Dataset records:
# # #

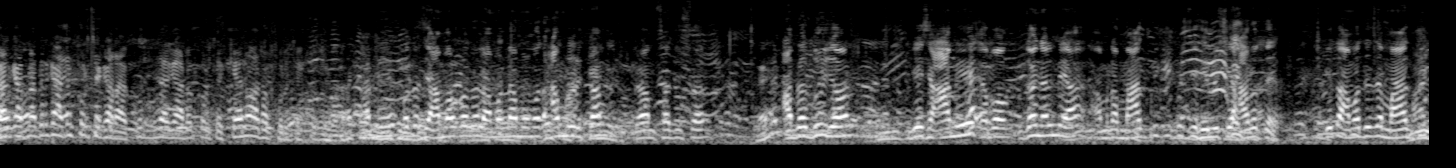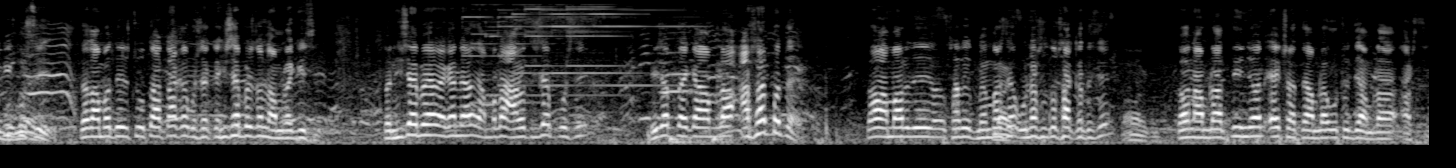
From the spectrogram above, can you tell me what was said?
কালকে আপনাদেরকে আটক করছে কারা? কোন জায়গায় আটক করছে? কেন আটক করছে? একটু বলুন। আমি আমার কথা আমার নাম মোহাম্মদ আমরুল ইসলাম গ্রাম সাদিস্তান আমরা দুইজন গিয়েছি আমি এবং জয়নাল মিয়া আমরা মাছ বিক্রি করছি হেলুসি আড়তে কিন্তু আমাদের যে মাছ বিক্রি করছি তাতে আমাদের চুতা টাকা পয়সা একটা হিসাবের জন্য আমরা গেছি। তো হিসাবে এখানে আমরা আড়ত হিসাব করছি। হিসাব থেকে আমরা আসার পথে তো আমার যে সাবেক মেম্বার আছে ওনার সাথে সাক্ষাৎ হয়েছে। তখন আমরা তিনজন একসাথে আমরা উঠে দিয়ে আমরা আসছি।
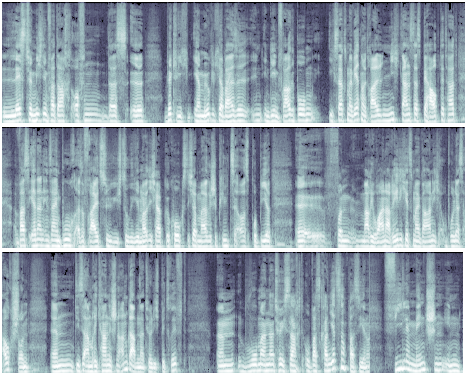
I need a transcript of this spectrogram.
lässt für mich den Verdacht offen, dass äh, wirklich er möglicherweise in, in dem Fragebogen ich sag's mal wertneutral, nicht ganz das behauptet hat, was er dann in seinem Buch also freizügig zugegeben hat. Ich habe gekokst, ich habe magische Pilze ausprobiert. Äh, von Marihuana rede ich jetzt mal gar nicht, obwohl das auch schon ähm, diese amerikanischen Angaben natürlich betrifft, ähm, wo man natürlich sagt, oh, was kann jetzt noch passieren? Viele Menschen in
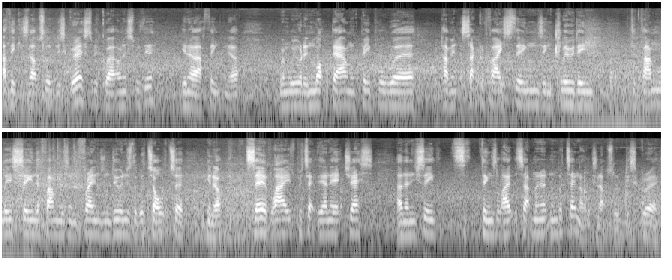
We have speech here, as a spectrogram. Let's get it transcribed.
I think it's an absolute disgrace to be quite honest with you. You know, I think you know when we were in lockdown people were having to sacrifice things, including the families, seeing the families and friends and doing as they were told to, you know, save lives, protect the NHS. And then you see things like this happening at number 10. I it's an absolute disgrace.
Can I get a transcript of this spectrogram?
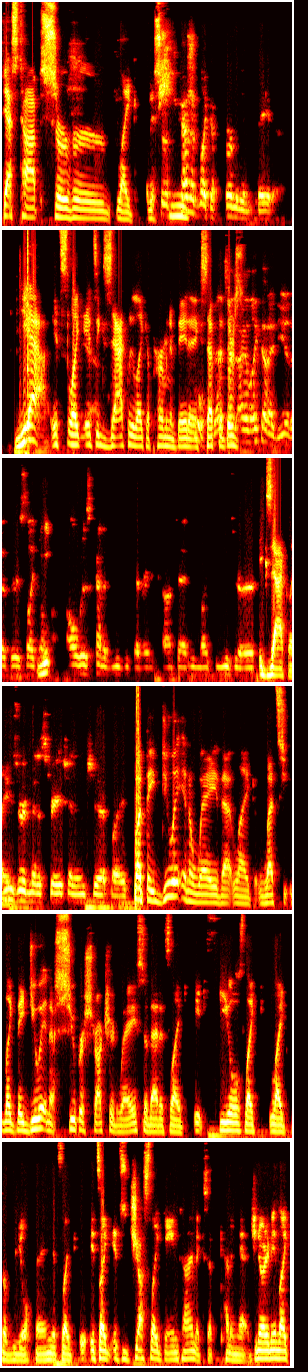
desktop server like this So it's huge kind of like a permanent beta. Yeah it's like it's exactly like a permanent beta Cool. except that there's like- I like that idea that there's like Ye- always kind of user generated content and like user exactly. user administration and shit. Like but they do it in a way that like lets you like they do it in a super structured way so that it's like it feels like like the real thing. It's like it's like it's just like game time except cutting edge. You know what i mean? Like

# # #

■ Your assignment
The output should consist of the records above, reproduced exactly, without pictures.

■ Response to this task
From the spectrogram above, can you tell me what was said?
কালকে আপনাদেরকে আটক করছে কারা? কোন জায়গায় আটক করছে? কেন আটক করছে? একটু বলুন। আমি আমার কথা আমার নাম মোহাম্মদ আমরুল ইসলাম গ্রাম সাদিস্তান আমরা দুইজন গিয়েছি আমি এবং জয়নাল মিয়া আমরা মাছ বিক্রি করছি হেলুসি আড়তে কিন্তু আমাদের যে মাছ বিক্রি করছি তাতে আমাদের চুতা টাকা পয়সা একটা হিসাবের জন্য আমরা গেছি। তো হিসাবে এখানে আমরা আড়ত হিসাব করছি। হিসাব থেকে আমরা আসার পথে তো আমার যে সাবেক মেম্বার আছে ওনার সাথে সাক্ষাৎ হয়েছে। তখন আমরা তিনজন একসাথে আমরা উঠে দিয়ে আমরা আসছি।
I need a transcript of this spectrogram.
lässt für mich den Verdacht offen, dass äh, wirklich er möglicherweise in, in dem Fragebogen ich sag's mal wertneutral, nicht ganz das behauptet hat, was er dann in seinem Buch also freizügig zugegeben hat. Ich habe gekokst, ich habe magische Pilze ausprobiert. Äh, von Marihuana rede ich jetzt mal gar nicht, obwohl das auch schon ähm, diese amerikanischen Angaben natürlich betrifft, ähm, wo man natürlich sagt, oh, was kann jetzt noch passieren? Viele Menschen in
We have speech here, as a spectrogram. Let's get it transcribed.
I think it's an absolute disgrace to be quite honest with you. You know, I think you know when we were in lockdown people were having to sacrifice things, including the families, seeing the families and friends and doing as they were told to, you know, save lives, protect the NHS. And then you see things like this happening at number 10. I it's an absolute disgrace.
Can I get a transcript of this spectrogram?
desktop server like this So it's huge kind of like a permanent beta. Yeah it's like it's exactly like a permanent beta Cool. except that there's like- I like that idea that there's like Ye- always kind of user generated content and like user exactly. user administration and shit. Like but they do it in a way that like lets you like they do it in a super structured way so that it's like it feels like like the real thing. It's like it's like it's just like game time except cutting edge. You know what i mean? Like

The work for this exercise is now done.